Last January I bought slug pellets (pounds 1.99) because the wretches were eating my Iris stylosa before I had time to pick them. In February I bought a pack of the residual weedkiller Pathclear (pounds 23.88). Plants had taken over the paths on the bank so enthusiastically that I could scarcely push my way through. In August I bought the herbicide Roundup (pounds 14.42) to help in the fight against bindweed. That is the total poison bill.

Having good soil, which we plaster liberally with muck and compost every winter and spring, I spend as little as possible on plant foods or medicines. We needed some of the iron tonic called Sequestrene (four packets at pounds 1.25 each) to dose our sickly-looking wisteria, and I also bought Osmocote slow-release fertiliser (pounds 7.45) to sprinkle on the pots round the garden. That one dose will provide all the food the plants in the pots need for a season. They can't be expected to survive without help. Bonemeal (pounds 2.56) is as standard an ingredient of the garden store as flour is in the larder. I use it whenever I plant.

The quaint term "sundries" covers the rest of the things I got from our local garden centre last year. First, vine eyes: 16 4-in ones at 24p each and 16 3-in ones at 18p each. Wall plants must be well trained and secured. They look better, given this attention, and they are safer, too. Branches that hang out from the wall may be frosted or caught by wind. Masses of vine eyes get eaten up in our kitchen garden, banged into the stone walls to provide anchors for the espalier and fan-trained pears.

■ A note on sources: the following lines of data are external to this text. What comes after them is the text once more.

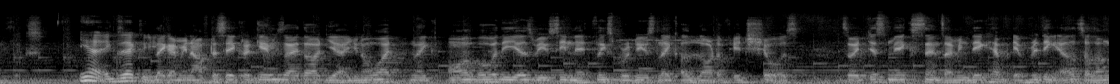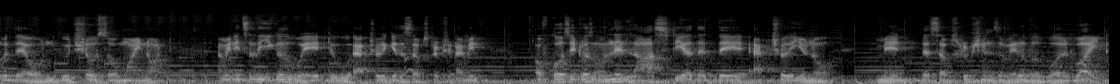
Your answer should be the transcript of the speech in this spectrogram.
Netflix. Yeah, exactly. Like I mean, after Sacred Games, I thought, yeah, you know what? Like all over the years, we've seen Netflix produce like a lot of hit shows, so it just makes sense. I mean, they have everything else along with their own good show, so why not? I mean, it's a legal way to actually get a subscription. I mean, of course, it was only last year that they actually, you know, made the subscriptions available worldwide,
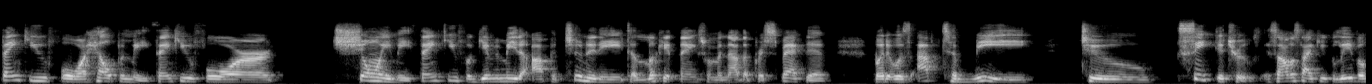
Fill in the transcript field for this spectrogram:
thank you for helping me. Thank you for showing me. Thank you for giving me the opportunity to look at things from another perspective. But it was up to me to seek the truth. It's almost like you can leave a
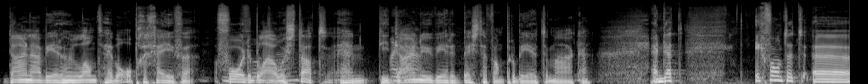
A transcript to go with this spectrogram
daarna weer hun land hebben opgegeven voor de blauwe stad. En die Ah, daar nu weer het beste van proberen te maken. En dat, ik vond het eh,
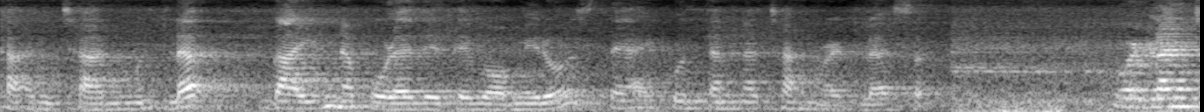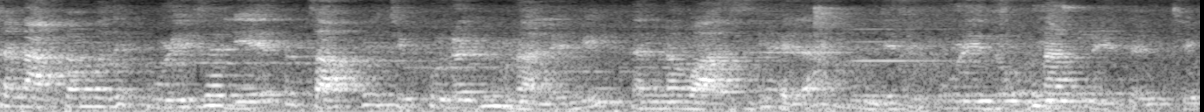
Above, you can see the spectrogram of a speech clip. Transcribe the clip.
छान छान. म्हटलं गाईंना पोळ्या देते बॉ मी रोज. ते ऐकून त्यांना छान वाटलं असं. वडिलांच्या नाकामध्ये पोळी झाली आहे तर चाफ्याची फुलं घेऊन आले मी. त्यांना वास घ्यायला म्हणजे ती पोळी दुखणार नाही त्यांची.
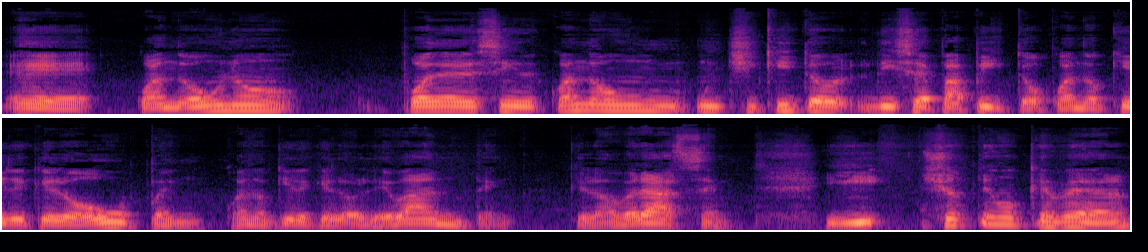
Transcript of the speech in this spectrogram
Eh, cuando uno puede decir, cuando un, chiquito dice papito, cuando quiere que lo upen, cuando quiere que lo levanten, que lo abracen. Y yo tengo que ver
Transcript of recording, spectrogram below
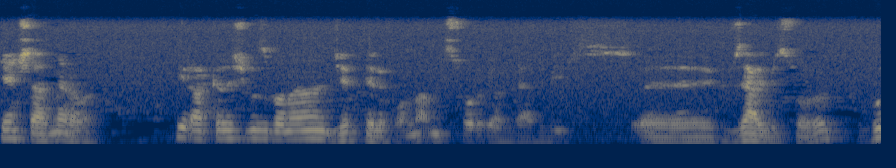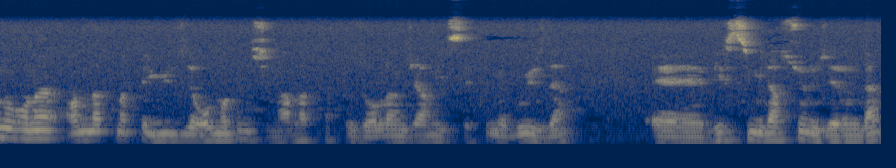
Gençler merhaba. Bir arkadaşımız bana cep telefonundan bir soru gönderdi. Bir e, güzel bir soru. Bunu ona anlatmakta yüzde olmadığım için anlatmakta zorlanacağımı hissettim ve bu yüzden e, bir simülasyon üzerinden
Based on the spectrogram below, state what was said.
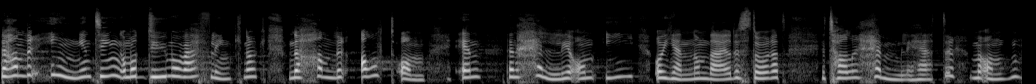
Det handler ingenting om at du må være flink nok, men det handler alt om en, Den hellige ånd i og gjennom deg. Og det står at det taler hemmeligheter med ånden.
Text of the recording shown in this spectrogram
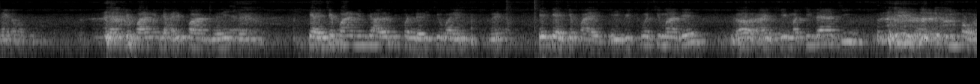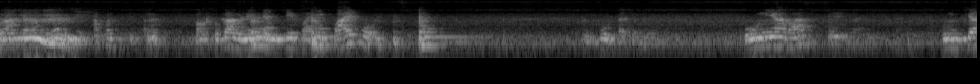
नाही का बाबा? त्यांचे पाय म्हणजे हरिपाठ ज्ञानेश्वर. त्यांचे पाय म्हणजे आळती पंढरीची वाई नाही का? हे त्यांचे पाय आहेत. हे विश्वची माझे घर आयची श्रीमती दयाची आपण मग तुका म्हणे त्यांची पायी पाय पोळ पुढचा शब्द तुमच्या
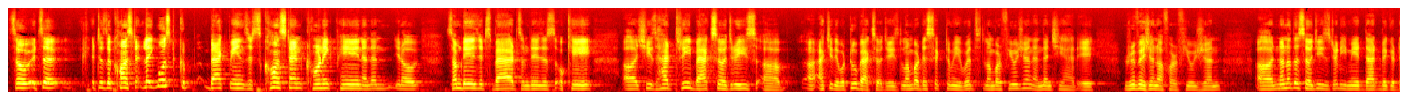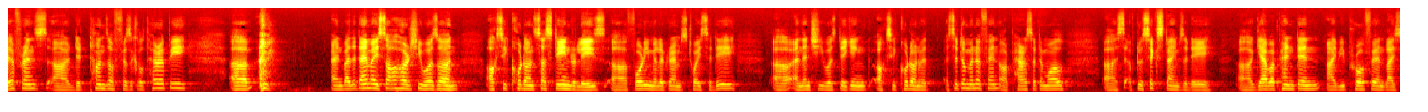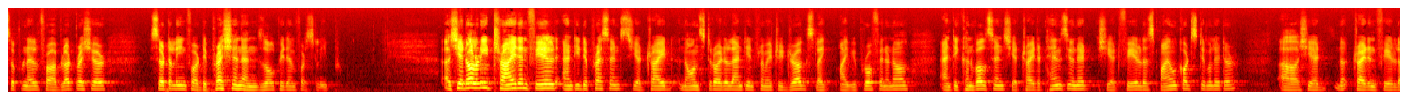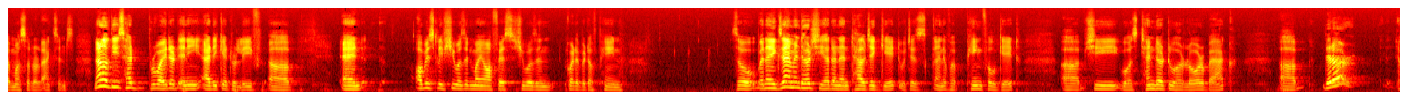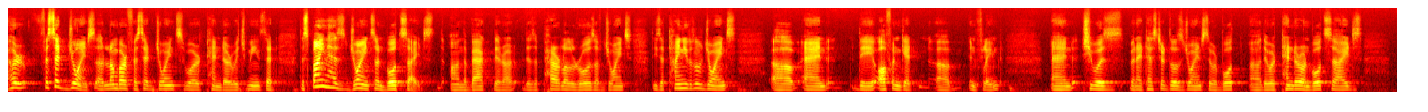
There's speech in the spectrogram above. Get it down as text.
so it's a it is a constant like most back pains it's constant chronic pain and then you know some days it's bad some days it's okay uh, she's had three back surgeries uh, uh, actually, there were two back surgeries lumbar discectomy with lumbar fusion, and then she had a revision of her fusion. Uh, none of the surgeries really made that big a difference, uh, did tons of physical therapy. And by the time I saw her, she was on oxycodone sustained release, uh, 40 milligrams twice a day. Uh, and then she was taking oxycodone with acetaminophen or paracetamol uh, up to six times a day uh, gabapentin, ibuprofen, lisinopril for blood pressure, sertraline for depression, and zolpidem for sleep. Uh, she had already tried and failed antidepressants. She had tried non-steroidal anti-inflammatory drugs like ibuprofen and all, anticonvulsants. She had tried a TENS unit. She had failed a spinal cord stimulator. Uh, she had tried and failed a muscle relaxants. None of these had provided any adequate relief. Uh, and obviously, if she was in my office, she was in quite a bit of pain. So when I examined her, she had an antalgic gait, which is kind of a painful gait. Uh, she was tender to her lower back. Uh, there are her facet joints, her lumbar facet joints were tender, which means that the spine has joints on both sides. On the back, there are there's a parallel rows of joints. These are tiny little joints, uh, and they often get uh, inflamed. And she was, when I tested those joints, they were both, uh, they were tender on both sides.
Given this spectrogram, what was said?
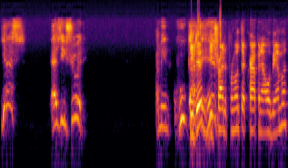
Yes, as he should. I mean, who He got to did. He tried to promote that crap in Alabama.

I bought two balls of soft brown twine (pounds 2.39 each), and gravel (pounds 1.55 a sack) to top-dress the pots of tulips by the back door. We needed more bamboo canes for the tomato plants, (10 x 8ft canes at 26p each and 10 x 7ft ones at 25p) and four sacks of mini-chip bark to cover the newly weedkilled paths (pounds 5.25 each). I bought some wildly extravagant new plant labels (life is too short to cut up old yoghurt pots) and a special pen with ink that will not wash off in the rain (pounds 2.91 together).

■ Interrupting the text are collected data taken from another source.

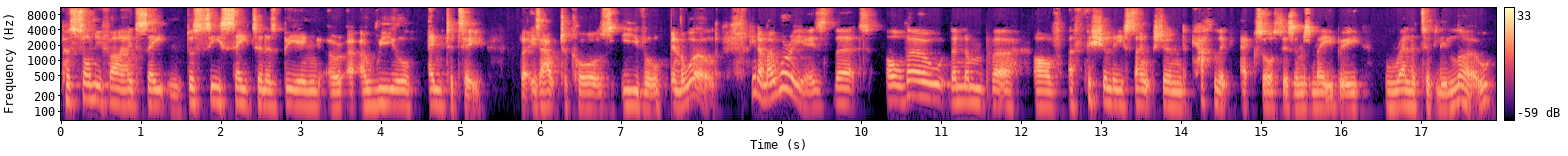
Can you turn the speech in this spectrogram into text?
personified Satan, does see Satan as being a, a, real entity that is out to cause evil in the world. You know, my worry is that although the number of officially sanctioned Catholic exorcisms may be relatively low,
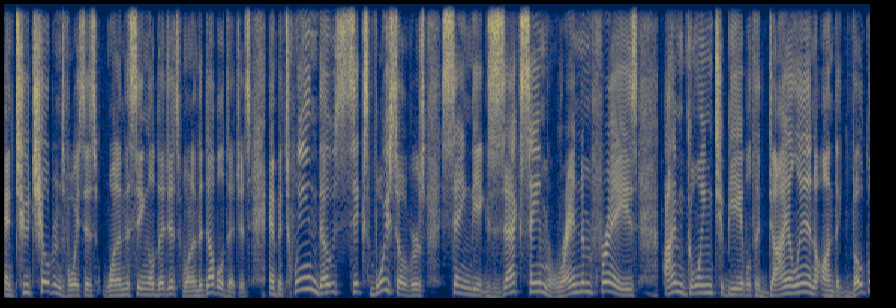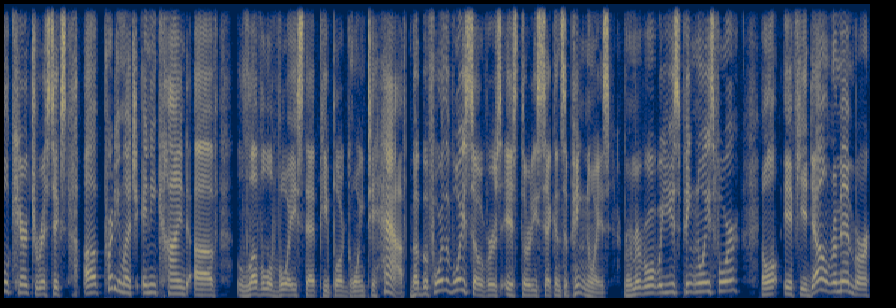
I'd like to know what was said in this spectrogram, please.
and two children's voices, one in the single digits, one in the double digits. And between those six voiceovers, saying the exact same random phrase, I'm going to be able to dial in on the vocal characteristics of pretty much any kind of level of voice that people are going to have. But before the voiceovers is 30 seconds of pink noise. Remember what we use pink noise for? Well, if you don't remember,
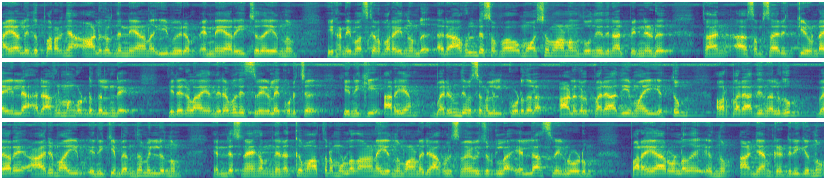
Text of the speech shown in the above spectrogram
അയാൾ ഇത് പറഞ്ഞ ആളുകൾ തന്നെയാണ് ഈ വിവരം എന്നെ അറിയിച്ചത് എന്നും ഈ ഹണി ഭാസ്കർ പറയുന്നുണ്ട്. രാഹുലിന്റെ സ്വഭാവം മോശമാണെന്ന് തോന്നിയതിനാൽ പിന്നീട് താൻ സംസാരിക്കുകയുണ്ടായില്ല. രാഹുൽ മങ്കോട്ടത്തലിന്റെ ഇരകളായ നിരവധി സ്ത്രീകളെക്കുറിച്ച് എനിക്ക് അറിയാം. വരും ദിവസങ്ങളിൽ കൂടുതൽ ആളുകൾ പരാതിയുമായി എത്തും. അവർ പരാതി നൽകും. വേറെ ആരുമായും എനിക്ക് ബന്ധമില്ലെന്നും എന്റെ സ്നേഹം നിനക്ക് മാത്രമുള്ളതാണ് എന്നുമാണ് രാഹുൽ സമീപിച്ചിട്ടുള്ള എല്ലാ സ്ത്രീകളോടും പറയാറുള്ളത് എന്നും ഞാൻ കേട്ടിരിക്കുന്നു.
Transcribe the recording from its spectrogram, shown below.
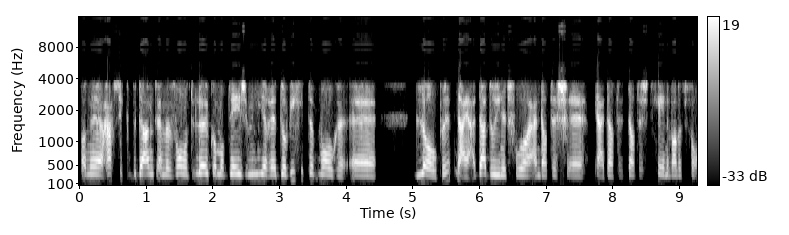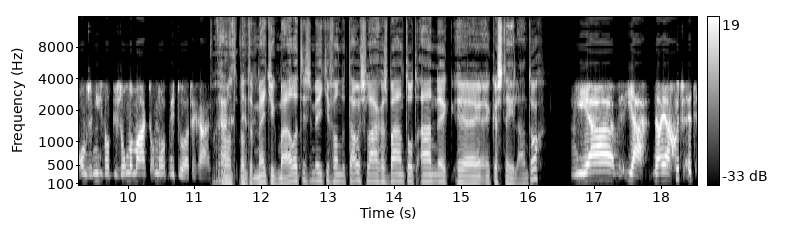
Van eh, hartstikke bedankt en we vonden het leuk om op deze manier eh, door Wiegen te mogen lopen. Nou ja, daar doe je het voor en dat is, ja, dat, dat is hetgene wat het voor ons in ieder geval bijzonder maakt om er ook mee door te gaan. Want, want de Magic Mile, het is een beetje van de touwslagersbaan tot aan de kastelen aan, toch? Ja, ja, nou ja, goed. Het,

So, is this the final bill for expenditure on the garden last year? No, of course it is not. It just covers the boring bits - and it is all I'm admitting to. What I spend on plants will for ever remain a secret between me and my deliciously indulgent bank manager.